Last summer, I traveled to Jamaica for the first time since 2004. It was Seeing my family for the first time in years was both emotional and nostalgic. Though the trip was short, I decided that we would come back for Christmas and New Years. For the last few years, my mom and I didn’t do much for the holidays. Going to Jamaica was the perfect opportunity for some long overdue family time. Plus, it also coincided with the 50th anniversary of my grandfather’s death, and I knew my mom wanted to visit his grave. With all things considered (including a STRESSFUL year), we booked our flights for a two-week stay.
Once December finally rolled around, I was too ready to leave for Jamaica. Classes were stressing me out, and I was desperately waiting to go home. December 21 couldn’t come any sooner, and once it did, I was out! My flight was leaving at six in the morning, so I left around 2:30 A.M. since I don’t live far from the airport. Being that my flight was so early, I only slept for about an hour (if that). The only downside to leaving so early is that most of the airport stores are closed. Once I got there, I wasted no time changing my clothes for the warmer weather (it was 30 degrees in Brooklyn and 85 in Kingston).
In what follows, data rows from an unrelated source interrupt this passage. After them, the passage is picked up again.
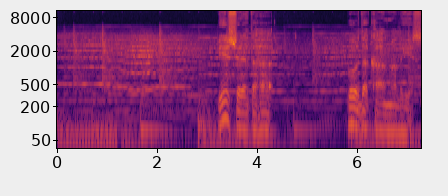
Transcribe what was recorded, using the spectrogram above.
Bir süre daha burada kalmalıyız.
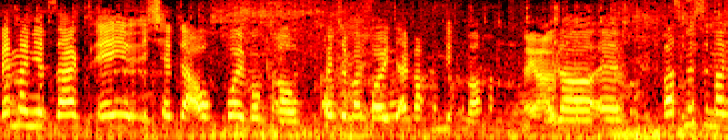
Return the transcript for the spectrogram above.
wenn man jetzt sagt, ey, ich hätte auch voll Bock drauf, könnte man bei euch einfach mitmachen? Naja. Oder äh, was müsste man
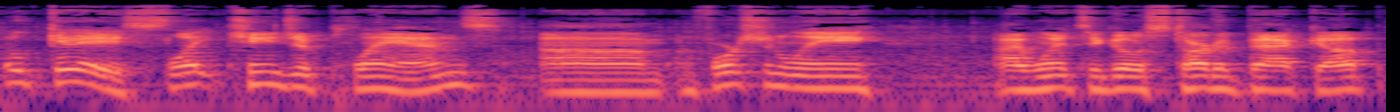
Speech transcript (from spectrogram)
Okay, slight change of plans. Um, unfortunately, I went to go start it back up,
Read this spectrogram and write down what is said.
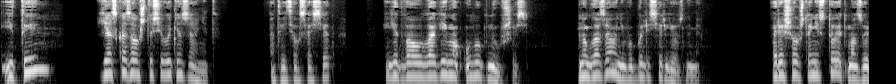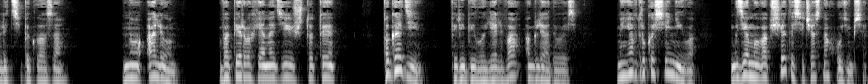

As soon as I walked out of the airport, I instantly felt the heat of the Jamaican mid-morning sun. Which I might add, wasn’t too bad for the first day of winter. In no time we were on the road to my aunt’s house, and I couldn’t wait to start my vacation and take a break from the stresses of everyday life.
A traditional Christmas in Jamaica usually includes rice and peas, macaroni pie, ham/pork, and goat (and/or chicken, beef/oxtail, and fish). For dessert, it’s Christmas pudding, black cake, ice cream, and you can’t forget sorrel as the holiday drink. Since Boxing Day is also widely celebrated, it’s pretty much a Christmas part two, as most businesses are closed for the holiday.
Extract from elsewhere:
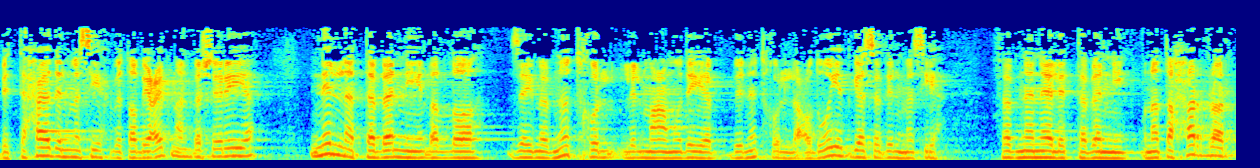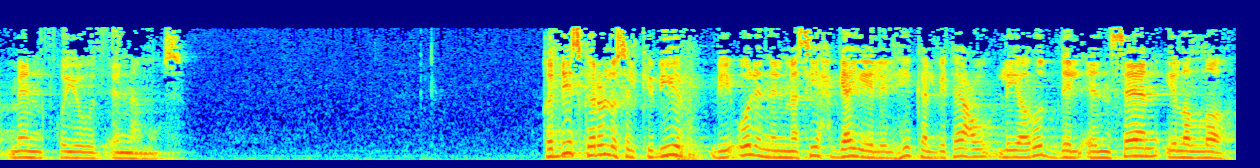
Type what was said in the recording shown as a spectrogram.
باتحاد المسيح بطبيعتنا البشرية نلنا التبني لله. زي ما بندخل للمعمودية بندخل لعضوية جسد المسيح فبننال التبني ونتحرر من قيود الناموس. قديس كيرلس الكبير بيقول إن المسيح جاي للهيكل بتاعه ليرد الإنسان إلى الله.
Over the course of the trip, my mother and I really got a chance to spend time with family and enjoy the holiday. I even met some older cousins of my grandfather’s, who’ve been nicknamed ‘The Golden Girls.” They’re out here living their best lives, traveling the world and planning new day trips everytime they come down to visit.
Not to mention that they’ve all been friends since high school, and now live together in Florida. In fact, they had invited us to go to a beach called Sugar Pot Ruins in Saint Mary, Jamaica. For those who may not know where it is, it’s not too far away from the well-known Ocho Rios. The beach itself is just along the border of the Saint Ann and Saint Mary parishes.
What the day trip all the more interesting was that it was a “blind meeting” of sorts. We were going with cousins that we’d never met — but it was a success!
It was almost as if we had all known each other for years, and we all enjoyed ourselves. Here are some of the pictures I was able to take down at Sugar Pot:
The Beauty That Is Jamaica
Now, of course, this rustic scenery wasn’t the only thing I was able to get in photos. I also had the chance to see some of the flowers that bloom in my uncle’s garden in Mandeville on New Year’s Eve. My late great-aunt, Carmen Stephenson was well-known for her garden, which has won numerous awards over the years. She also ran a flower shop, which my aunt and uncle have since taken over. I only wish that I could’ve taken more photos of the flowers.
Even though Jamaica’s national flower is the lignum vitae, you can expect to see plenty of orchids across the island.
Overall, to say I enjoyed my time in Jamaica was an understatement. I didn’t take too many selfies as I was living in the moment for the most part. I can’t wait to go back down, and learn more about my family’s history, and to enjoy more of Jamaica as an adult. Until next time!
Header Image & Photos: Amber Lauren